EXTRACTED MATERIAL ▸

----

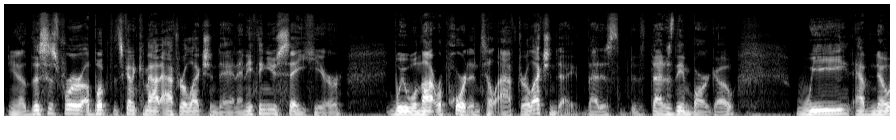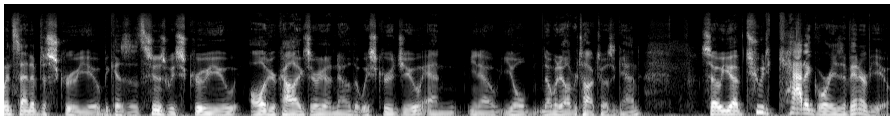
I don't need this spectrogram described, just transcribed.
you know, this is for a book that's going to come out after election day, and anything you say here, we will not report until after election day. That is that is the embargo. We have no incentive to screw you because as soon as we screw you, all of your colleagues are going to know that we screwed you, and you know you'll nobody will ever talk to us again. So you have two categories of interview.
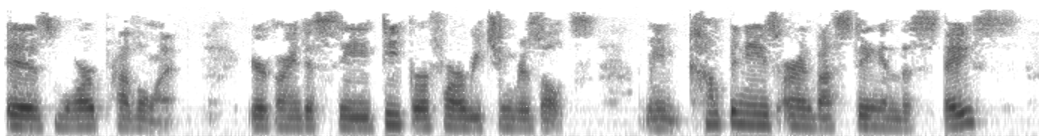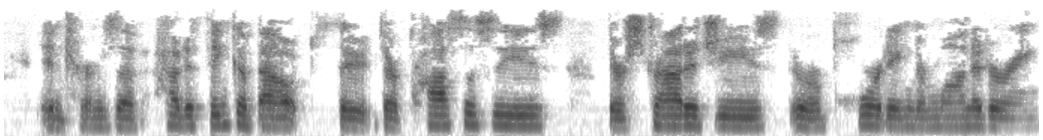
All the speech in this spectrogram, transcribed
is more prevalent. You're going to see deeper, far-reaching results. I mean, companies are investing in this space in terms of how to think about the, their processes, their strategies, their reporting, their monitoring.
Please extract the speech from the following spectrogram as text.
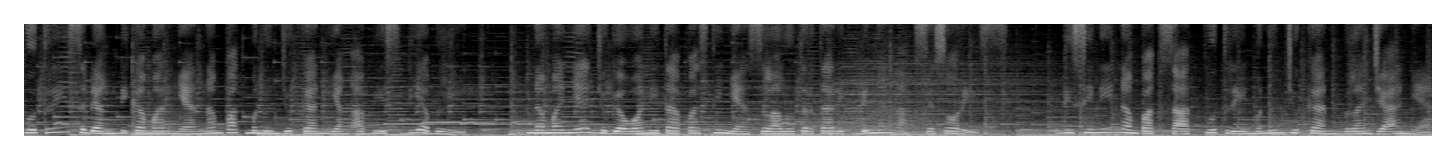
Putri sedang di kamarnya nampak menunjukkan yang habis dia beli. Namanya juga wanita pastinya selalu tertarik dengan aksesoris. Di sini nampak saat Putri menunjukkan belanjaannya.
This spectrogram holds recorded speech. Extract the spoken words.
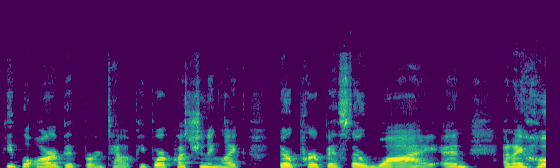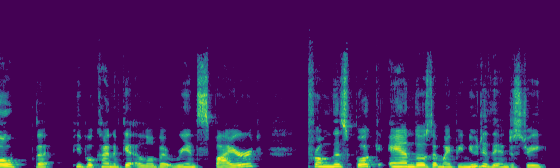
people are a bit burnt out. People are questioning like their purpose their why. And and i hope that people kind of get a little bit re-inspired from this book and those that might be new to the industry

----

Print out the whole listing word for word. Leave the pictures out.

WRITTEN ANSWER ▸
I don't need this spectrogram described, just transcribed.
you know, this is for a book that's going to come out after election day, and anything you say here, we will not report until after election day. That is that is the embargo. We have no incentive to screw you because as soon as we screw you, all of your colleagues are going to know that we screwed you, and you know you'll nobody will ever talk to us again. So you have two categories of interview.
All the speech in this spectrogram, transcribed
is more prevalent. You're going to see deeper, far-reaching results. I mean, companies are investing in this space in terms of how to think about the, their processes, their strategies, their reporting, their monitoring.
Please extract the speech from the following spectrogram as text.
Putri sedang di kamarnya nampak menunjukkan yang habis dia beli. Namanya juga wanita pastinya selalu tertarik dengan aksesoris. Di sini nampak saat Putri menunjukkan belanjaannya.
This spectrogram holds recorded speech. Extract the spoken words.
people are a bit burnt out. People are questioning like their purpose their why. And and i hope that people kind of get a little bit re-inspired from this book and those that might be new to the industry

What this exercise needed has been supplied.